Computer Associates


In 1980 a company called Sorcim launched their rival product to the best-selling spreadsheet on the market, VisiCalc. VisiCalc only ran on the CP/M operating system, and even then not on all versions. SuperCalc was designed with more flexibility to work on almost any system. With the introduction of the IBM PC it was ported to MS-DOS and Apple II in 1982.

SuperCalc 2 followed in 1983 with a split-screen option where you could view and edit cells on the left side of the screen, and view graphs on the right. It ran on MS-DOS 1.1 as well as CP/M-80 and -86.

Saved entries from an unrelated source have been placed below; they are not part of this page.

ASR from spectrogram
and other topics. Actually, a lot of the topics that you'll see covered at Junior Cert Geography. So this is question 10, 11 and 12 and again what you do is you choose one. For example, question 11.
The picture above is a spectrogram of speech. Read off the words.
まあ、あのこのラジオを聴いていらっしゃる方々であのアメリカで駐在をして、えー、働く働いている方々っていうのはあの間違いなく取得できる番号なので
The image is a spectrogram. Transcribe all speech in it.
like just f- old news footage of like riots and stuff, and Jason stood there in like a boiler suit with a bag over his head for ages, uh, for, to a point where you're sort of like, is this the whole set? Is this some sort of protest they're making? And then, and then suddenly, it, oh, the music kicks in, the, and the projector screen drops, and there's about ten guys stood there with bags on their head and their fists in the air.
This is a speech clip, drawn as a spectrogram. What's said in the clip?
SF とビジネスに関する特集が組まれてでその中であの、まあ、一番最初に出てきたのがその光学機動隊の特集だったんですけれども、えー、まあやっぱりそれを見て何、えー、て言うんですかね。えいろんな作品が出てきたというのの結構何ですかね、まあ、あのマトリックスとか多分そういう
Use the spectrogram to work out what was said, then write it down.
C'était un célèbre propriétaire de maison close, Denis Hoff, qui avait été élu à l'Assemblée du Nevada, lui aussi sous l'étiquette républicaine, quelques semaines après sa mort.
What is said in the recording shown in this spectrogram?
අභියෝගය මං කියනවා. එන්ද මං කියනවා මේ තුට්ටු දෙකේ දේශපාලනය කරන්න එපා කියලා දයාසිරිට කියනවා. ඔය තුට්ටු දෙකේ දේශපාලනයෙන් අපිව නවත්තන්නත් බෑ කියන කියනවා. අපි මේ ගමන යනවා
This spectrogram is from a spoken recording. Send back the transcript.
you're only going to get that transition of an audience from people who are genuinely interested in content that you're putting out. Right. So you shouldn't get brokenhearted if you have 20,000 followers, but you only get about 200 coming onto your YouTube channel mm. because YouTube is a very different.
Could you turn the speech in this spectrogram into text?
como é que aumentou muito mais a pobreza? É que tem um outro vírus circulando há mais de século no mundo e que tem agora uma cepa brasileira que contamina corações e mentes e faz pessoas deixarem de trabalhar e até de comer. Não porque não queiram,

In 1985, Sorcim was bought by Computer Associates, at one time the 2nd largest software company in the US and was 2nd behind Microsoft to reach over $1BN of sales. Their background was in IBM mainframe tools and utilities.

SuperCalc 3 was released that same year, and CA announced they had over a million users running the software. It was the first version of SuperCalc to make use of the Expanded Memory Specification (EMS) memory as well as EGA graphics.

SuperCalc3 running in EGA mode (left), and graphs in CGA mode (right)

SuperCalc 4 was released in July 1986, and introduced more enhanced graphics capabilities, though compared to its biggest rival as launch, Lotus 1-2-3, the Lotus product had more advanced macros. Over the past few years the two spreadsheet giants were in a continuous struggle with each other to add new functionality, with each one borrowing from the other every new release. In an aggressive move, CA gave SuperCalc 4 no copy protection (something Lotus had in all their software) and offered attractive site-licence plans for businesses. A standalone licensed PC version of SC4 was $495.

SuperCalc4 for DOS

SuperCalc 5 came along in 1989, though by this time Microsoft Excel was moving into the #1 spot for spreadsheet of choice for the PC owner.

SuperCalc 5.5 was the last release of the product

Original Boxes: